Investigators have said they zeroed in on DeAngelo after scouring dozens of family trees on genealogy websites for possible DNA and profile matches. Critics of the investigative approach contend that it could jeopardize privacy rights.

Paul Holes, a retired investigator with the Contra Costa County district attorney's office who was closely linked to the case, said last month that investigators believed that DeAngelo, if he is the killer, was driven by the breakup of his engagement to a woman during the 1960s.

Holes — who retired less than a month before DeAngelo was arrested — said that when investigators began looking into his background, they found a newspaper article from the 1960s about DeAngelo's engagement to a woman whom he ended up not marrying.

"We assumed that there had been some breakup in their relationship and that possibly caused him some angst," said Holes, who described the Golden State Killer as "an anger retaliatory offender."

The killings stopped during the 1980s, but in 2016, the FBI offered a $50,000 reward for information leading to the killer's arrest.

The search took on renewed urgency in February with the publication of "I'll Be Gone in the Dark," a book about the case written by Michelle McNamara, the late wife of the comedian and actor Patton Oswalt. Oswalt helped to finish the manuscript after McNamara died in 2016.

Over the objection of several news organizations, lawyers for DeAngelo have asked a judge to seal arrest and search warrant records in the case, arguing that intense public interest could jeopardize his right to a fair trial.

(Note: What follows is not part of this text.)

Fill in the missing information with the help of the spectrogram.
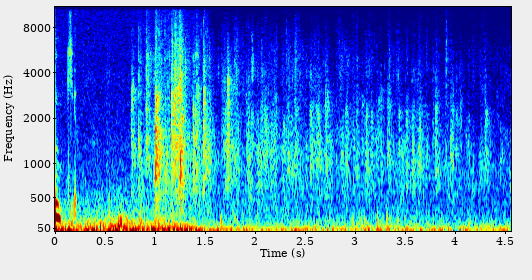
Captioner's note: audience applauds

Dudley stressed that DeAngelo is presumed innocent pending trial, but she added: "Justice delayed is justice denied. This has been a very long process for the victims."